In most cases, evidence of past crimes cannot be admitted to prove commission of the crime charged. An exception to this rule, however, is that "when a defendant is charged with any form of illicit sexual intercourse, evidence of the commission of similar crimes by the same parties . . . , if not too remote in time, is competent to prove an inclination to commit the [acts] charged in the indictment . . . and is relevant to show the probable existence of the same passion or emotion at the time in issue." Commonwealth v. King, 387 Mass. 464, 470 (1982), quoting from Commonwealth v. Bemis, 242 Mass. 582, 585 (1922). The evidence of other similar crimes bears upon Thomas' mental state at the time of the crime charged in the indictment and serves to refute the possibility that the victim fabricated the incident complained of. See Commonwealth v. Gallison, 384 Mass. 184, 197 (1981). "Since this evidence had probative value, it was for the judge to determine whether its probative value outweighed the risk of prejudice." Commonwealth v. King, 387 Mass. at 472.

Here, testimony by the victim's mother showed that the other acts complained of could only have taken place during a period of less than a year before April, 1982, when the victim stayed at the Thomas home while her mother worked. Given the circumstances of this case, we find that the time frame thereby established removed the possibility that the other acts were "too remote in time." "Because the acts involved here formed a `temporal and schematic nexus' . . . we cannot say that the judge abused his discretion," Commonwealth v. King, 387 Mass. at 472, in admitting them, with proper instructions, for consideration by the jury.
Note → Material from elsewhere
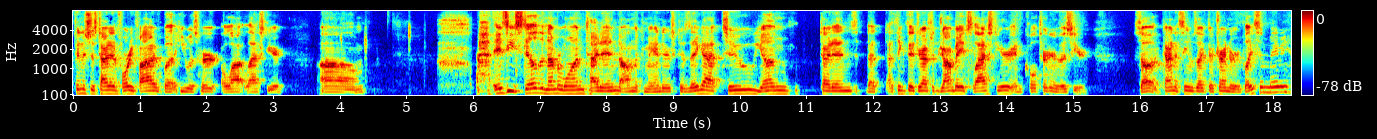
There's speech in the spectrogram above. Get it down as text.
finishes tight end 45, but he was hurt a lot last year. Um, is he still the number one tight end on the Commanders? Because they got two young tight ends that I think they drafted John Bates last year and Cole Turner this year. So it kind of seems like they're trying to replace him, maybe.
Judgment affirmed.


[Note 1] In Commonwealth v. DiMatteo, 12 Mass. App. Ct. 547, 553 (1981), we held that the requirement that "several" members be excluded does not function as a shelter for even one inappropriate challenge.
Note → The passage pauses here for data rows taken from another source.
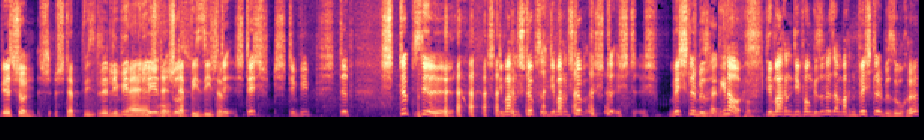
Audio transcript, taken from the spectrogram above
wirst schon. Sch- Stepp wie Die Leviten ja, ja, Steppvisite. Sti- Stich, Stich, Stipp, Stüpsel. die machen Stüpsel, die machen Stüp, St, St, St, Wichtelbesuche. Genau, die machen, die vom Gesundheitsamt machen Wichtelbesuche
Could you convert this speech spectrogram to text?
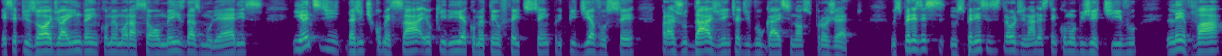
Esse episódio ainda em comemoração ao Mês das Mulheres. E antes de, da gente começar, eu queria, como eu tenho feito sempre, pedir a você para ajudar a gente a divulgar esse nosso projeto. O Experiências, o Experiências Extraordinárias tem como objetivo levar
[Note 2] The relevance of this factor, however, is primarily in the trial court's determination that the presumption of the propriety of peremptory challenges has been rebutted, not in weighing the adequacy of subsequent explanations.